As a librarian, when I need to conduct a literature review I go first to NELSON, to interrogate the library’s subscription databases. From there I may try the individual databases that are most relevant to my subject (Web of Science, Emerald and so forth), and after that to CORE, to pick up the open access literature.
The advantage of using CORE is that it usually returns a number of results that haven’t appeared elsewhere. This is not only because CORE’s coverage is immense (just under 25 million open access articles) but also because the content it harvests is not restricted to the peer reviewed journal literature: CORE also has research reports, books, conference papers, theses and a host of other grey literature.
Google Scholar has offered basic metrics data for some time, but the service has seen some interesting developments recently that make it easy to discover highly-cited journals and articles for a wide selection of academic disciplines.
Through October the Gallery Corridor at Avenue Campus is displaying selections from Love British Books 2012, an exhibition of contemporary British literature, book decoration and design co-curated by Paul Middleton and Carolyn Puzzovio.
The exhibition was first shown at the Museum of Art and Literature, Yerevan, Armenia in June to mark Yerevan’s selection as UNESCO’s City of the Book 2012 and the 500th anniversary of the first book printed in Armenia.

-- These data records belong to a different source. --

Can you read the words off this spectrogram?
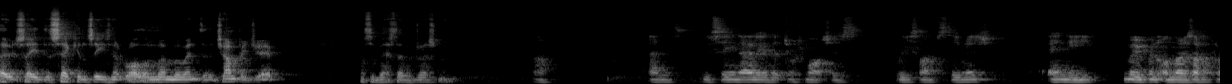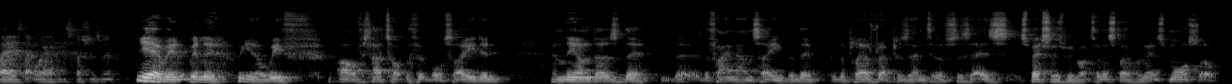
outside the second season at Rotherham when we went to the championship, that's the best ever dressing room. Wow. And we've seen earlier that Josh March has re-signed for Stevenage. Any movement on those other players that we're having discussions with? Yeah, we, we you know we've obviously I talk the football side and and Leon does the, the, the finance side with the with the players representatives as, as especially as we got to this level and it's more so.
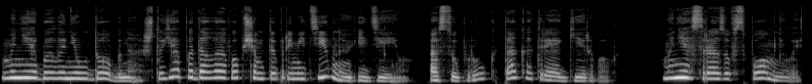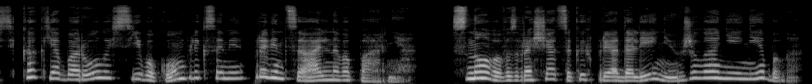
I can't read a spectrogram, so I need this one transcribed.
Мне было неудобно, что я подала, в общем-то, примитивную идею, а супруг так отреагировал. Мне сразу вспомнилось, как я боролась с его комплексами провинциального парня. Снова возвращаться к их преодолению желания не было.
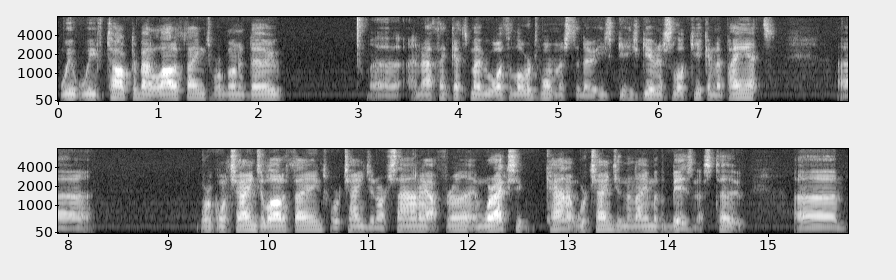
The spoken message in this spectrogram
We we've talked about a lot of things we're going to do, uh, and I think that's maybe what the Lord's wanting us to do. He's He's giving us a little kick in the pants. Uh, we're going to change a lot of things. We're changing our sign out front, and we're actually kind of we're changing the name of the business too. Um,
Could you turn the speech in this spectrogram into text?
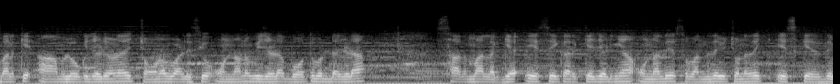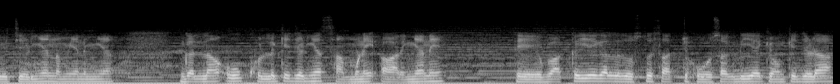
ਬਲਕਿ ਆਮ ਲੋਕ ਜਿਹੜੇ ਉਹਨਾਂ ਦੇ ਚੋਣ ਵਾਲੇ ਸੀ, ਉਹਨਾਂ ਨੂੰ ਵੀ ਜਿਹੜਾ ਬਹੁਤ ਵੱਡਾ ਜਿਹੜਾ ਸਦਮਾ ਲੱਗਿਆ। ਇਸੇ ਕਰਕੇ ਜਿਹੜੀਆਂ ਉਹਨਾਂ ਦੇ ਸਬੰਧ ਦੇ ਵਿੱਚ, ਉਹਨਾਂ ਦੇ ਇਸ ਕੇਸ ਦੇ ਵਿੱਚ ਜਿਹੜੀਆਂ ਨਵੀਆਂ-ਨਵੀਆਂ ਗੱਲਾਂ, ਉਹ ਖੁੱਲ੍ਹ ਕੇ ਜਿਹੜੀਆਂ ਸਾਹਮਣੇ ਆ ਰਹੀਆਂ ਨੇ। ਤੇ ਵਾਕਈ ਇਹ ਗੱਲ ਦੋਸਤੋ ਸੱਚ ਹੋ ਸਕਦੀ ਹੈ, ਕਿਉਂਕਿ ਜਿਹੜਾ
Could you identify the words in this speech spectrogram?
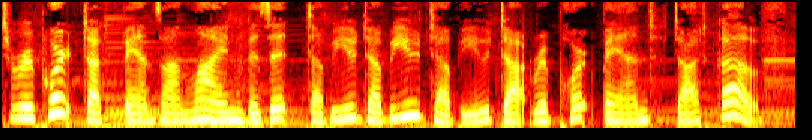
To report duck bands online, visit www.reportband.gov.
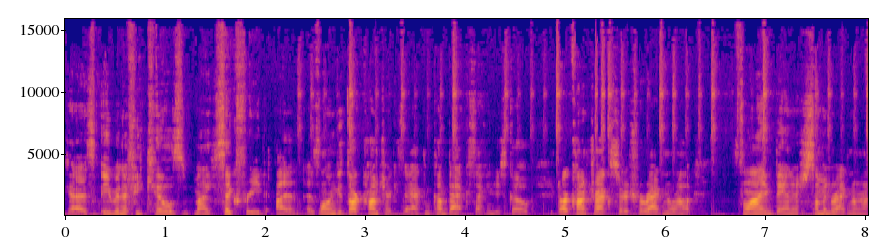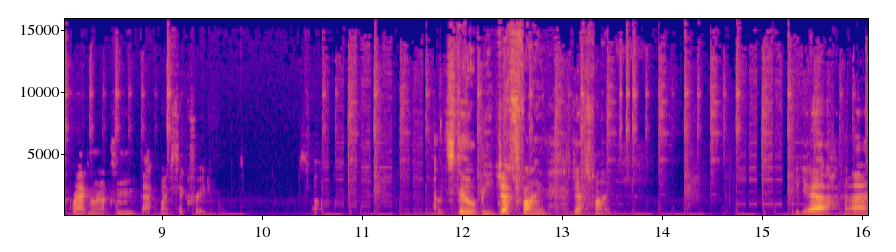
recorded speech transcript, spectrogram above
Because even if he kills my Siegfried, I, as long as Dark Contract is there, I can come back. So I can just go Dark Contract, search for Ragnarok, slime, banish, summon Ragnarok, Ragnarok, summon back my Siegfried. So I would still be just fine, just fine. But yeah, uh,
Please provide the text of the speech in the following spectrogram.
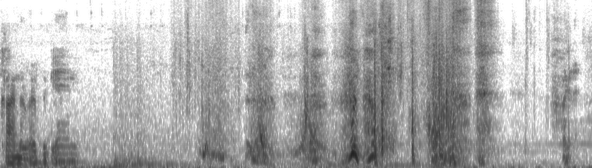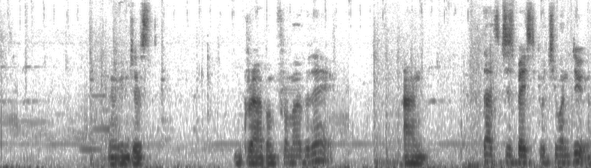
Climb the rope again. Just grab them from over there. And that's just basically what you want to do.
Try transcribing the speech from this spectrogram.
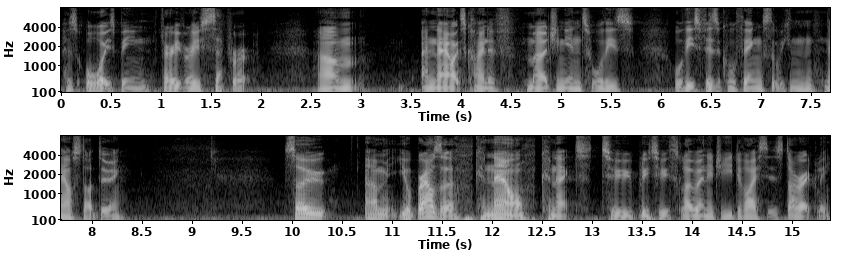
has always been very very separate, um, and now it's kind of merging into all these all these physical things that we can now start doing. So um, your browser can now connect to Bluetooth low energy devices directly.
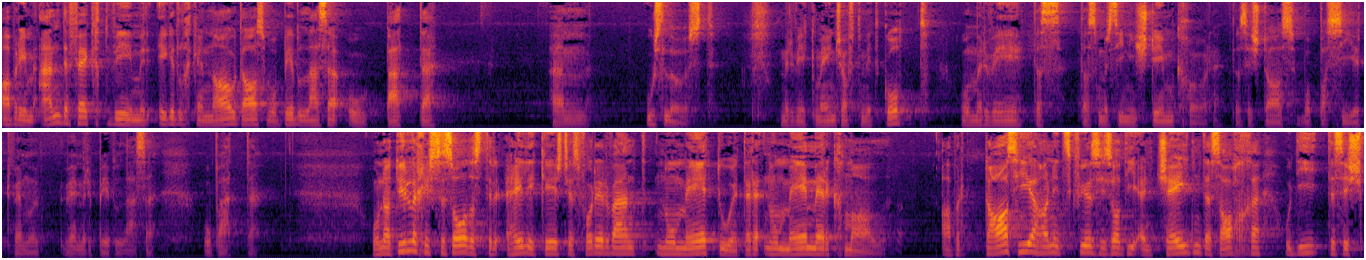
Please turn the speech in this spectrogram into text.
Aber im Endeffekt wollen wir eigentlich genau das, was Bibel lesen und beten ähm, auslöst. Wir wollen Gemeinschaft mit Gott und wir wollen, dass, dass wir seine Stimme hören. Das ist das, was passiert, wenn wir, wenn wir die Bibel lesen und beten. Und natürlich ist es so, dass der Heilige Geist, wie es vorher erwähnt, noch mehr tut. Er hat noch mehr Merkmale. Aber das hier, habe ich das Gefühl, sind so die entscheidenden Sachen und die, das, ist,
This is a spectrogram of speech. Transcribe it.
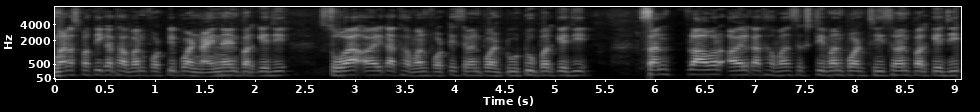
वनस्पति का था 140.99 पर केजी सोया ऑयल का था 147.22 पर केजी सनफ्लावर ऑयल का था 161.37 पर केजी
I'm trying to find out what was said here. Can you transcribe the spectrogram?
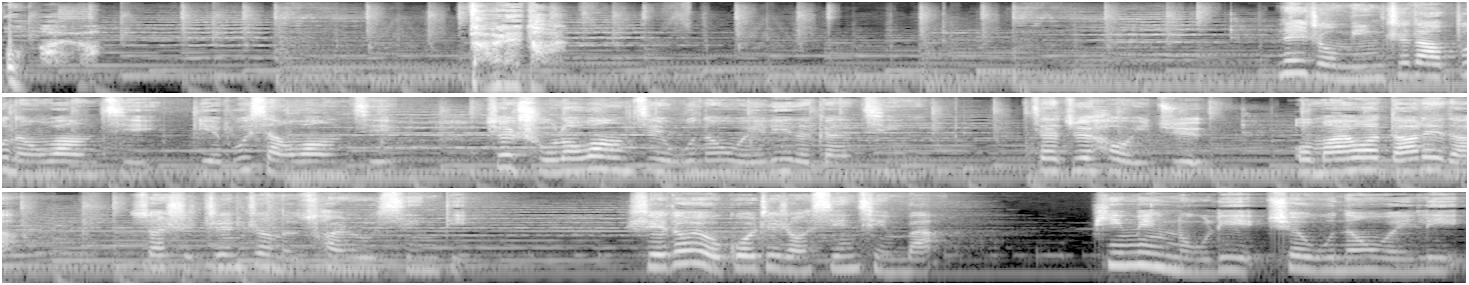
お前は、誰だ那种明知道不能忘记，也不想忘记。却除了忘记无能为力的感情，在最后一句“お前は誰だ”，算是真正的窜入心底。谁都有过这种心情吧？拼命努力却无能为力，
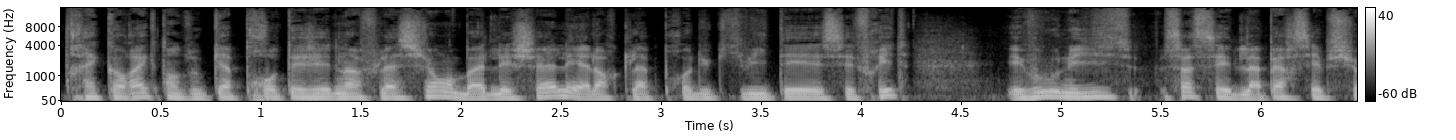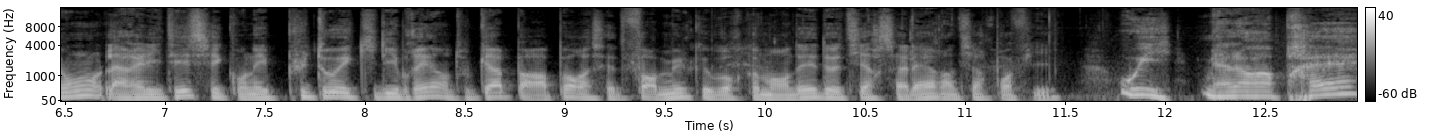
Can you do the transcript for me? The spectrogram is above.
très corrects, en tout cas protégés de l'inflation, au bas de l'échelle, et alors que la productivité s'effrite. Et vous, vous nous dites, ça c'est de la perception. La réalité, c'est qu'on est plutôt équilibré, en tout cas par rapport à cette formule que vous recommandez, deux tiers salaire, un tiers profit. Oui, mais alors après,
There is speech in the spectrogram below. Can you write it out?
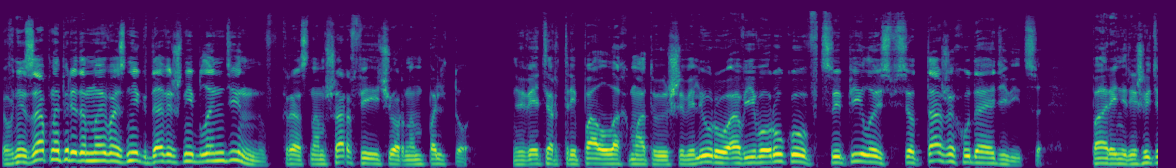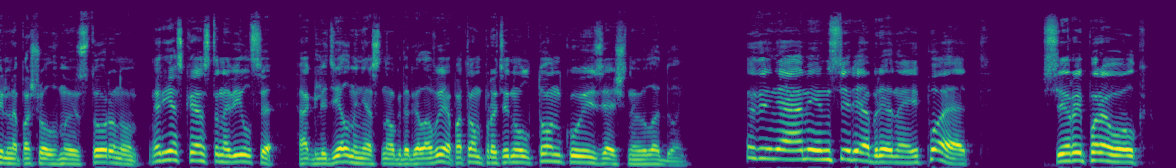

The book accompanying the exhibition is available to view on NECTAR, the university’s repository of research output – read on to learn about the benefits NECTAR can offer.